“That man is the father of my child. Now if you’ll excuse me.” She turned her back on him. But his chance to escape vanished as he heard the high pitch of a little girl saying, “… saved me from a car that tried to drive on the curb.”
The claim led to a dark gaze settling on him then a fake, if charming smile from Keeler. He couldn’t run now.
“Hello, Kylie. Who is this friend of yours to whom I owe thanks for saving our unattended daughter from being run over?”
“She wasn’t unattended,” Kylie muttered.
“Gunner Hendry.” He held out his hand, and to his annoyance, the other man had a firm shake.

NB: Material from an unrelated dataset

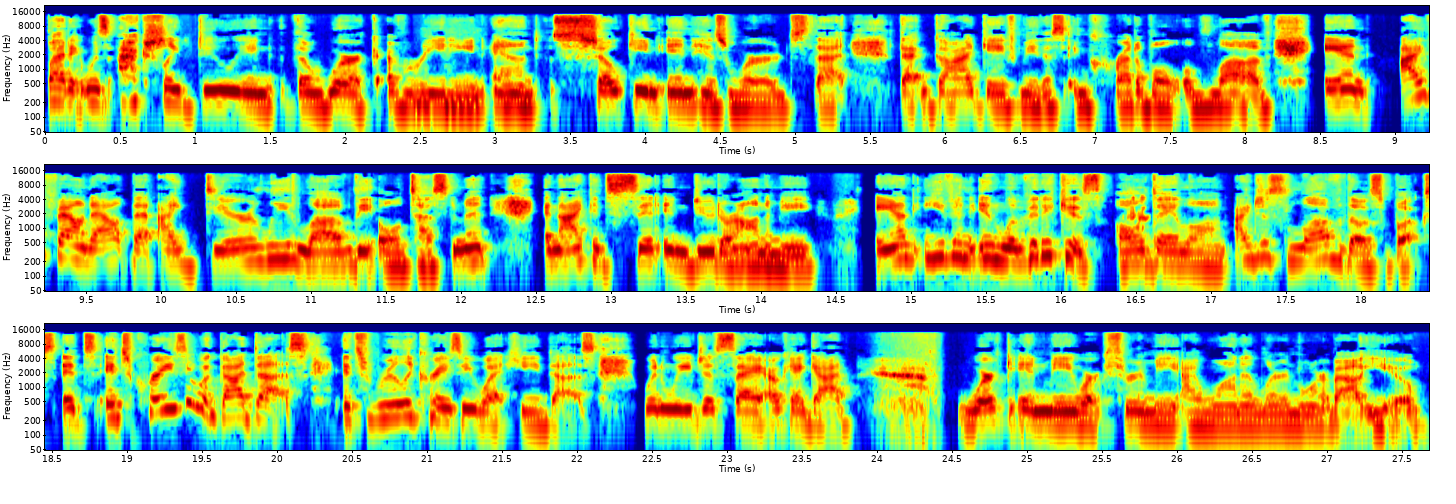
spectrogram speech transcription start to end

Not a pushover.
“Isn’t this the guy who practically left you at the altar?” A mocking tone followed by an insult. “I should have paid attention before taking the plunge in your stead.”

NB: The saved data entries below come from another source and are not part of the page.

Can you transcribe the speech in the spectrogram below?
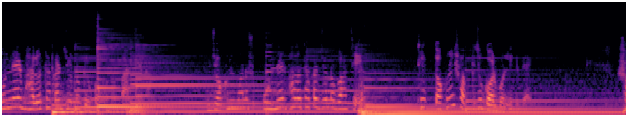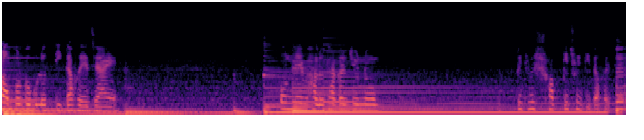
অন্যের ভালো থাকার জন্য কেউ কখনো বাঁচে না। যখনই মানুষ অন্যের ভালো থাকার জন্য বাঁচে, ঠিক তখনই সবকিছু গড়বড় লেগে যায়। সম্পর্কগুলো তিতা হয়ে যায়। অন্যের ভালো থাকার জন্য পৃথিবীর সবকিছুই তিতা হয়ে যায়।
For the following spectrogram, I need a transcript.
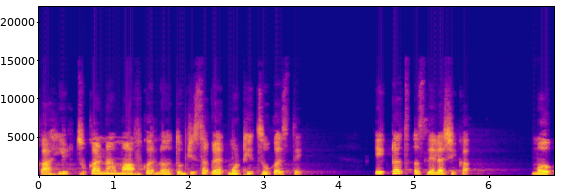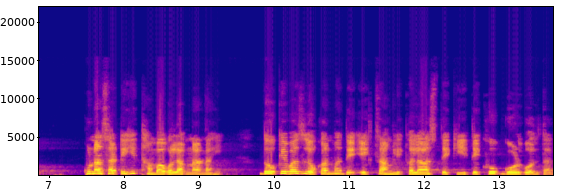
काही चुकांना माफ करणं तुमची सगळ्यात मोठी चूक असते. एकटाच असलेला शिका. मग कुणासाठीही थांबावं लागणार नाही. धोकेबाज लोकांमध्ये एक चांगली कला असते की ते खूप गोड बोलतात.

“Not in front of Annabelle,” Kylie murmured as the child’s lips turned down.
Keeler set her down. “Go see my assistant and ask her if she has any leftover candy canes.”

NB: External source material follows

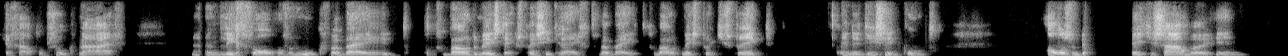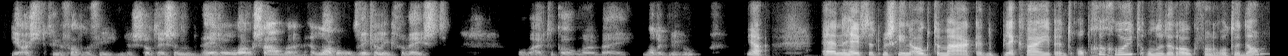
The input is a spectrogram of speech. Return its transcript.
Je gaat op zoek naar een lichtval of een hoek waarbij het gebouw de meeste expressie krijgt, waarbij het gebouw het meest tot je spreekt. En in die zin komt alles een beetje samen in die architectuurfotografie. Dus dat is een hele langzame en lange ontwikkeling geweest om uit te komen bij wat ik nu doe. Ja, en heeft het misschien ook te maken, de plek waar je bent opgegroeid, onder de rook van Rotterdam,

“’K.” Annabelle ran off, and the man lost any veneer of kindness as he turned on his ex-wife. “If you are incapable of monitoring our child when in your care, perhaps I should have those privileges revoked. I know you failed at being a wife. Is it too much to ask you to be a diligent mother?”
Had there not been a crowd, Gunner would have made the guy swallow his teeth. He chose to use words instead of his fists. “Hey, man, that’s a little harsh. What happened was a fluke, and luckily no one got hurt.” Gunner interceded and drew Keeler’s ire to him.
“You aren’t involved in this. Nor will you get involved.” Then to Kylie, “This man isn’t to be allowed around our daughter. You know those ex-military types can’t be trusted.” Keeler’s insult wasn’t entirely wrong.
Lots of veterans came back with issues, but with a bit of help, they could surmount them.
Kylie ducked her head and nodded.
The submission had Gunner hissing, “Listen, asshole, maybe you’ve forgotten, but as Kylie’s ex, you don’t get to tell her shit anymore, and that includes who she sees or doesn’t.”
Keeler’s brows lifted. “Is that what you think?”
“Gunner, you aren’t helping. Just go away.” She lifted her chin to Keeler. “I don’t want to fight. I’d like Annabelle to have a nice Christmas.”
“I’m glad to hear that because I’m taking her tonight.”
“What? You can’t do that. I’m supposed to have her until Friday.”
“There’s a city hall thing tonight that I’m expected to show for with activities for the children.”
“She has school tomorrow,” Kylie argued.
“It isn’t supposed to finish late. Tomorrow, after her holiday school concert, I’m taking her to the company Christmas party. I’ll have her back to you the morning after.”
“You can’t do that. It’s not part of our agreement,” she insisted, and it was all Gunner could do not to hit the guy in the face for upsetting her.
Keeler’s smirk widened. “An agreement that can be changed. Never forget that.”
With that, he turned and strode off, leaving Gunner to mutter, “What a prick.”
“Takes one to know one,” she replied before she stomped away.COLLAPSE